▶ **STUDY MATERIAL**

* * * *

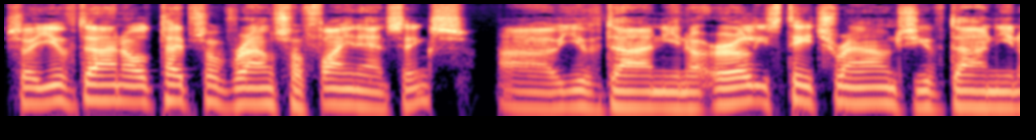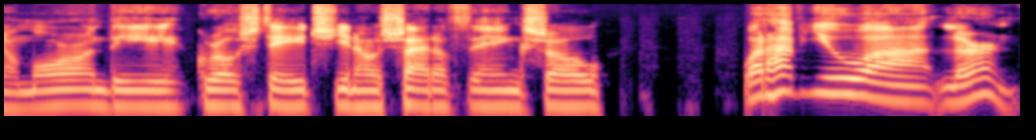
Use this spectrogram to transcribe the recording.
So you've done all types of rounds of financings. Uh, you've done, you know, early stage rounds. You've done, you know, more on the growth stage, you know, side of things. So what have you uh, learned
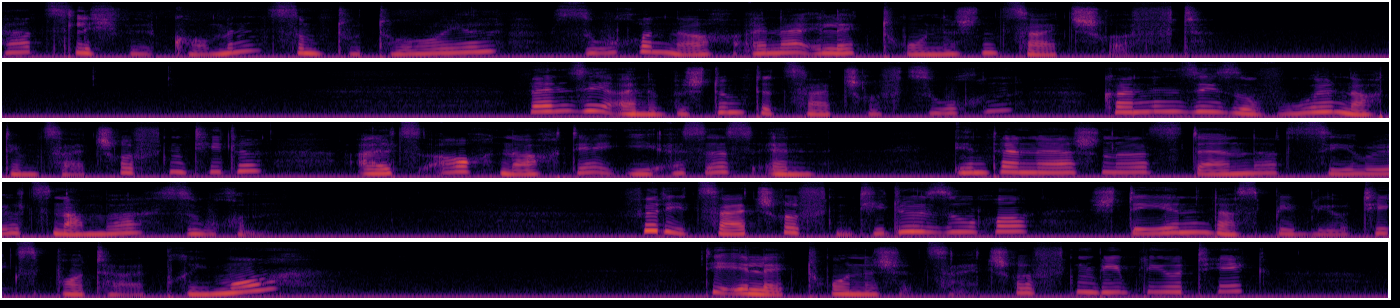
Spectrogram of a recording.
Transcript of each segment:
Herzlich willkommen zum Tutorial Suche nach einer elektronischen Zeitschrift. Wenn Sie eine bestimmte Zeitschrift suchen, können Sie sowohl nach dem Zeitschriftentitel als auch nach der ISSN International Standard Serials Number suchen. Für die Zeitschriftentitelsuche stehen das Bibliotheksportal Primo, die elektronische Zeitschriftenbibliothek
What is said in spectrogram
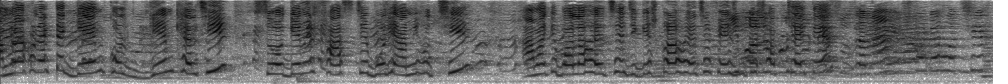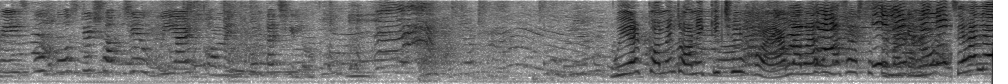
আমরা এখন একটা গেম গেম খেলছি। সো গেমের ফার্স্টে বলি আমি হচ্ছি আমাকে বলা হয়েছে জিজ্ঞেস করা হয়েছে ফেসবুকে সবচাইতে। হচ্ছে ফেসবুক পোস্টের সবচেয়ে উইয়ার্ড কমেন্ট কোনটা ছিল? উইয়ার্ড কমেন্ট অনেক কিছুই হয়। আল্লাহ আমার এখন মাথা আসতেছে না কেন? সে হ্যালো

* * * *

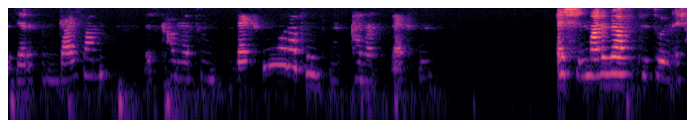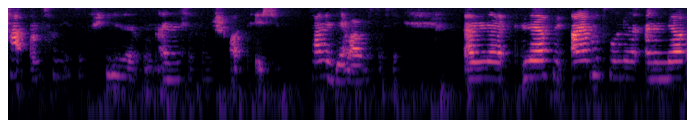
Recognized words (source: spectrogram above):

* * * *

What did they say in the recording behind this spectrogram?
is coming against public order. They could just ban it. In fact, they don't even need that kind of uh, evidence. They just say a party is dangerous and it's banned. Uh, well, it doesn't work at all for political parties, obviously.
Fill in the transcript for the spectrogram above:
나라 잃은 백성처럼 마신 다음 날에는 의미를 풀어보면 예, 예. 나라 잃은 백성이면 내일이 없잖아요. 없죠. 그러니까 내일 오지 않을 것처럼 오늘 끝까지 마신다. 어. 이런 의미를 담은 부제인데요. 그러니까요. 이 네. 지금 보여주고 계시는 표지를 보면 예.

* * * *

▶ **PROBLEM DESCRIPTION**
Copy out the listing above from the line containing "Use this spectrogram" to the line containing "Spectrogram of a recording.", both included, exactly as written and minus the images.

▶ **RESPONSE TO THIS EXERCISE**
Use this spectrogram to transcribe the recording.
So you've done all types of rounds of financings. Uh, you've done, you know, early stage rounds. You've done, you know, more on the growth stage, you know, side of things. So what have you uh, learned
Spectrogram of a recording.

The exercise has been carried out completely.